_REQUIREMENT_: Without the pictures, give the listing below again exactly.

_DATA TO PROCESS_:
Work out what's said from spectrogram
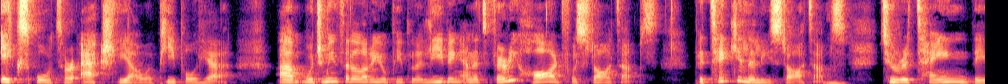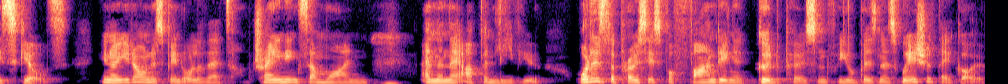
exports are actually our people here um, which means that a lot of your people are leaving and it's very hard for startups particularly startups, to retain their skills. You know, you don't want to spend all of that time training someone and then they up and leave you. What is the process for finding a good person for your business? Where should they go?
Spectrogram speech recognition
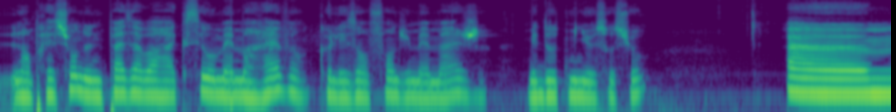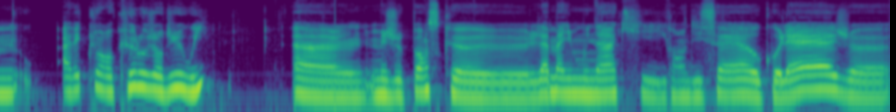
l'impression de ne pas avoir accès aux mêmes rêves que les enfants du même âge, mais d'autres milieux sociaux? euh, Avec le recul aujourd'hui, oui. Euh, mais je pense que la Maïmouna qui grandissait au collège, euh,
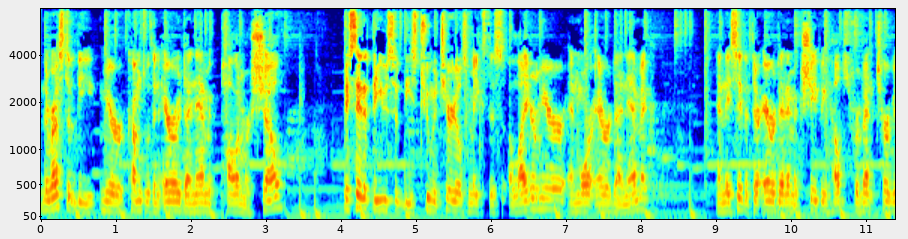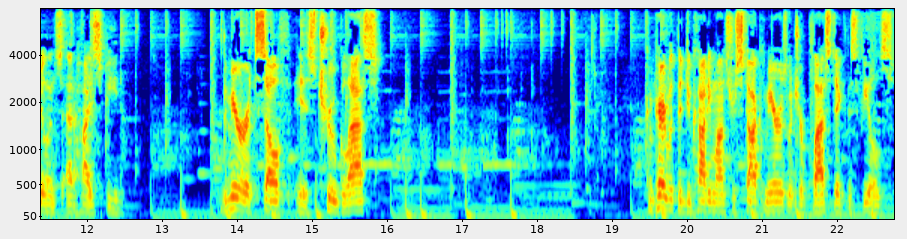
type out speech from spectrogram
The rest of the mirror comes with an aerodynamic polymer shell. They say that the use of these two materials makes this a lighter mirror and more aerodynamic, and they say that their aerodynamic shaping helps prevent turbulence at high speed. The mirror itself is true glass. Compared with the Ducati Monster stock mirrors, which are plastic, this feels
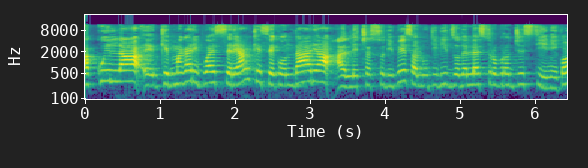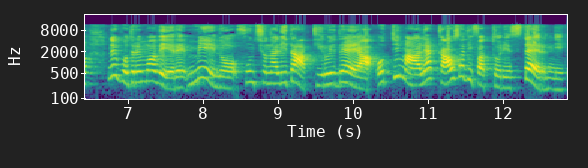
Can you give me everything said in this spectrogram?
a quella eh, che magari può essere anche secondaria all'eccesso di peso, all'utilizzo dell'estroprogestinico, noi potremmo avere meno funzionalità tiroidea ottimale a causa di fattori esterni.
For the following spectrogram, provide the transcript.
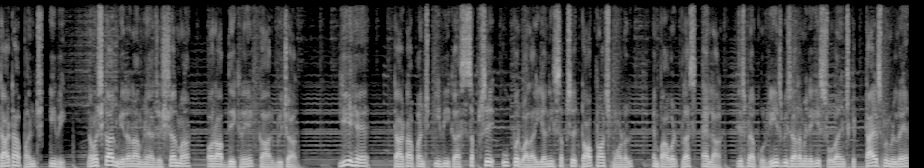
Tata Punch EV. नमस्कार, मेरा नाम है अजय शर्मा और आप देख रहे हैं कार विचार। ये है टाटा पंच ईवी का सबसे ऊपर वाला, यानी सबसे top notch model Empowered plus LR जिसमें आपको रेंज भी ज़्यादा मिलेगी 16 इंच के टायर्स में मिल रहे हैं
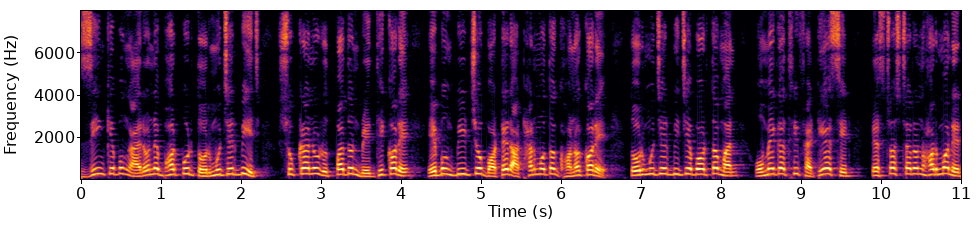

_SOLVED PROBLEM_:
Work out what's said from spectrogram
exports are actually our people here um, which means that a lot of your people are leaving and it's very hard for startups particularly startups, to retain their skills. You know, you don't want to spend all of that time training someone and then they up and leave you. What is the process for finding a good person for your business? Where should they go?
Spectrogram speech recognition
l'impression de ne pas avoir accès aux mêmes rêves que les enfants du même âge, mais d'autres milieux sociaux? euh, Avec le recul aujourd'hui, oui. Euh, mais je pense que la Maïmouna qui grandissait au collège, euh,
type out speech from spectrogram
The rest of the mirror comes with an aerodynamic polymer shell. They say that the use of these two materials makes this a lighter mirror and more aerodynamic, and they say that their aerodynamic shaping helps prevent turbulence at high speed. The mirror itself is true glass. Compared with the Ducati Monster stock mirrors, which are plastic, this feels
Can you give me everything said in this spectrogram?
a quella eh, che magari può essere anche secondaria all'eccesso di peso, all'utilizzo dell'estroprogestinico, noi potremmo avere meno funzionalità tiroidea ottimale a causa di fattori esterni.
For the following spectrogram, provide the transcript.
Tata Punch EV. नमस्कार, मेरा नाम है अजय शर्मा और आप देख रहे हैं कार विचार। ये है टाटा पंच ईवी का सबसे ऊपर वाला, यानी सबसे top notch model Empowered plus LR जिसमें आपको रेंज भी ज़्यादा मिलेगी 16 इंच के टायर्स में मिल रहे हैं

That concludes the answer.